Until now effective ingredients that promote healing always had to be applied to the site independent of the wound compress, for example in the form of ointments that are placed on the wound. In the nanosol modified wound compress, individual cellulose fibres are coated with an inorganic matrix of inert silicon (SiO2). The effective ingredients are bound up in these fibres. When the fibres come into contact with moisture, the effective ingredients are continually delivered to the wound site.
Due to the large number of drugs available for treating wounds and their chemical diversity, Dr. Dirk Hoefer's team worked with substances that were representative of specific groups of effective ingredients for healing wounds. The team investigated if these drugs were well-suited for bonding in a matrix, which would make them applicable for development in products that could be used during different phases of wound treatment or for the treatment of different types of wounds.
Among the items the scientists at Hohenstein developed were anti-bacterial wound compresses. The antibiotics are bound stably in the spaces (cavities) in the nanosol layers and
are continually released into the moist environment of the wound in therapeutically-effective, high doses and as a result contribute to preventing infection. Bonding chitosan into the nanosol layers was also successful, but it did not have the desired antimicrobial effect. By contrast, the nanosol fixing of the vitamin precursor dexpanthenol – which promotes skin regeneration – was promising.
With the help of a technology developed at the Hohenstein Institute, this substance can be absorbed and retained in viscose without problem. By using textile bioassays, the experts at Hohenstein proved both in vitro and in vivo that the substance is released in the physiological conditions present in a wound and significantly improved skin regeneration. With respect to the healing of wounds, the research project also showed promising results. By modifying the SiO2-sol, Dr. Hoefer's team was even able to embed healing proteins successfully and demonstrate their targeted release. Examples of this are the enzyme bromelain, which breaks down the wound coating; trypsin inhibitor, a regulatory protein central to the healing of wounds; and the wound healing growth factor insulin.
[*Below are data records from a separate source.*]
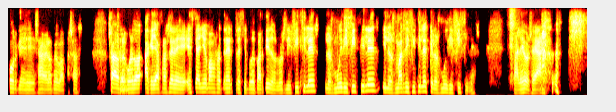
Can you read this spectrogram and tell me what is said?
porque sabe lo que va a pasar. O sea, os recuerdo aquella frase de este año vamos a tener tres tipos de partidos, los difíciles, los muy difíciles y los más difíciles que los muy difíciles. ¿Vale? O sea...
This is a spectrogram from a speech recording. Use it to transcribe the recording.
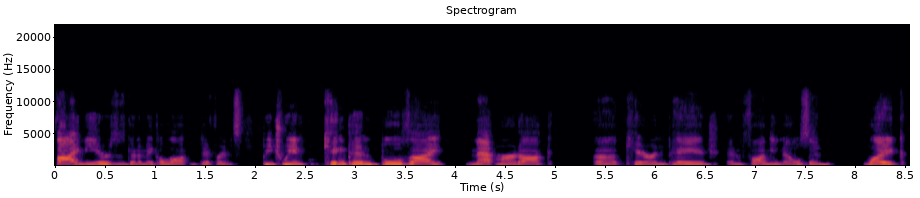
five years is going to make a lot difference between Kingpin, Bullseye, Matt Murdock, uh, Karen Page, and Foggy Nelson. Like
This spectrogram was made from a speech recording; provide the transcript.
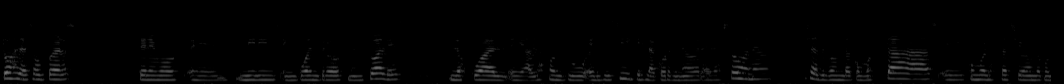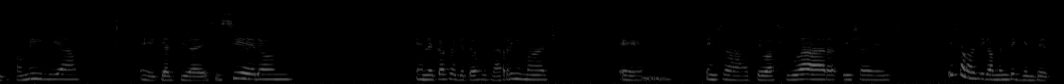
todas las au tenemos eh, meetings, encuentros mensuales, en los cuales eh, hablas con tu LCC, que es la coordinadora de la zona. Ella te pregunta cómo estás, eh, cómo lo estás llevando con tu familia, qué actividades hicieron. En el caso de que te vayas a Rematch, ella te va a ayudar, ella es ella básicamente quien te,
Yet the leader of the project, Dr. Hoefer, says there is still more research and optimisation work to be done before textile-based items containing therapeutic effective ingredients can be licensed to for marketing as a medical products.
Pictures: Hohenstein Institute